CA Poised to Reform Auto-Centric Level of Service Environmental Rules
California administrative rulemakers recently moved a step closer to
reforming the section of the California Environmental Quality Act
(CEQA) that has compelled cities to focus undue attention on the
age-old Automobile Level of Service (LOS) threshold for impacts of new
projects and has led to the construction of excess off-street parking.
The state’s Natural Resources Agency released the newest revisions
of Appendix G of the CEQA guidelines (the Environmental Checklist Form)
late on Friday afternoon, setting off a flurry of emails from
proponents of LOS reform, including officials in San Francisco,
Oakland, and San Jose, as well as transit and bicycle advocates.
As documented at SF Streetsblog, over-reliance on LOS considerations by planners has traditionally led
to widening intersections and roadways to improve the flow of
automobile traffic at the expense of other modes. If the amendments
made by Natural Resources stand and are formalized by January 1, 2010,
the deadline for the changes, cities and counties around the state will
have the flexibility to consider capacity metrics like LOS alongside
other metrics that prioritize transit, pedestrians, and cyclists. The
new rules would even allow city planners to walk away from LOS
From the preamble to the proposed changes:
The intent of those amendments was to recognize a lead agency’s
discretion to choose its own methodology for determining
transportation-related impacts of a project while ensuring that all
components of a circulation system are addressed in the analysis. The
proposed revisions would refocus the question from the capacity of the
circulation system to the performance of the circulation system as
indicated in an applicable plan or ordinance. The proposed revisions
also clarify and update language regarding safety considerations and
other mass transit and non-motorized transportation issues.
advocates in San Francisco, who have been waiting three years for the
lifting of an injunction preventing the city to build any new bicycle
infrastructure, in part because of LOS concerns, were equally
enthusiastic. The news is also good for cyclists in Los Angeles, who have heard for years that the city cannot have an aggressive Bike Plan because the LADOT is scared of getting sued under CEQA. Kent Strumpell, one of the Bike Coalition’s Board Members has been a local leader on getting the word out about the proposed changes and soliciting comments.
Parking Availability Under CEQA
significant revision to the transportation guidelines is the
elimination of "adequate" parking supply from the environmental
checklist, a rule that made transit oriented development more difficult
and increased the supply of parking generally.
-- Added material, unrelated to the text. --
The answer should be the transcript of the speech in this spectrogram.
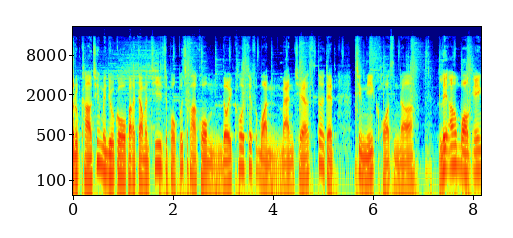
สรุปข่าวเชียงแมนยูโกประจำวันที่ 16 พฤษภาคม โดยโค้ชเจฟฟุตบอลแมนเชสเตอร์เด็ดชิงนี้ขอเสนอเลเอาบอกเอง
Although a 2002 lawsuit against the City of San Francisco
and the developers of the Westfield Mall clarified that the supply of
parking is a social impact not an environmental impact, the CEQA
guidelines had not been updated to reflect the ruling.
From San Franciscans Upholding the Downtown Plan v. City and County of San Francisco,
"The social inconvenience of having to hunt for scarce parking spaces
is not an environmental impact; the secondary effect of scarce parking
on traffic and air quality is. Under CEQA, a project’s social impacts
need not be treated as significant impacts on the environment. An EIR
need only address the secondary physical impacts that could be
triggered by a social impact."
Public comment on the proposed amendments to the CEQA guidelines closes on November 10, 2009.
Proposed CEQA Transportation Changes in Detail:
Appendix G – Checklist
XVI. TRANSPORTATION/TRAFFIC — Would
Cause an increase in
traffic which is substantial in relation to the existing traffic load
and capacity of the street system (i.e., result in a
substantial increase in either the number of vehicle trips, the volume
to capacity ratio on roads, or congestion at intersections)?
Conflict with an applicable plan, ordinance or policy establishing Exceed the capacity of the existing circulation system,
based on an applicable measure of effectiveness (as designated in a
general plan policy, ordinance, etc.),
a measure of effectiveness for the performance of the circulation system,
taking into account all modes of transportation including
mass transit and non-motorized travel and relevant components of the circulation system,
including but not limited to intersections, streets, highways and freeways, pedestrian
and bicycle paths, and mass transit?
Conflict with an applicable congestion Exceed, either individually
or cumulatively, a
management program, including, but not limited to level of service
standards and travel demand measures, or other standards established
by the county congestion management agency for designated roads or highways?
c) Result in a change in air traffic
patterns, including either an increase in traffic levels or a change
in location that results in substantial safety risks?
d) Substantially increase hazards
due to a design feature (e.g., sharp curves or dangerous intersections)
or incompatible uses (e.g., farm equipment)?
e) Result in inadequate emergency
f) Result in inadequate
f) Conflict g
with adopted policies, plans, or programs regarding public transit,
bikeways, or pedestrian facilities, or otherwise substantially decrease
the performance or safety of such facilities
? supporting alternative transportation (e.g., bus turnouts,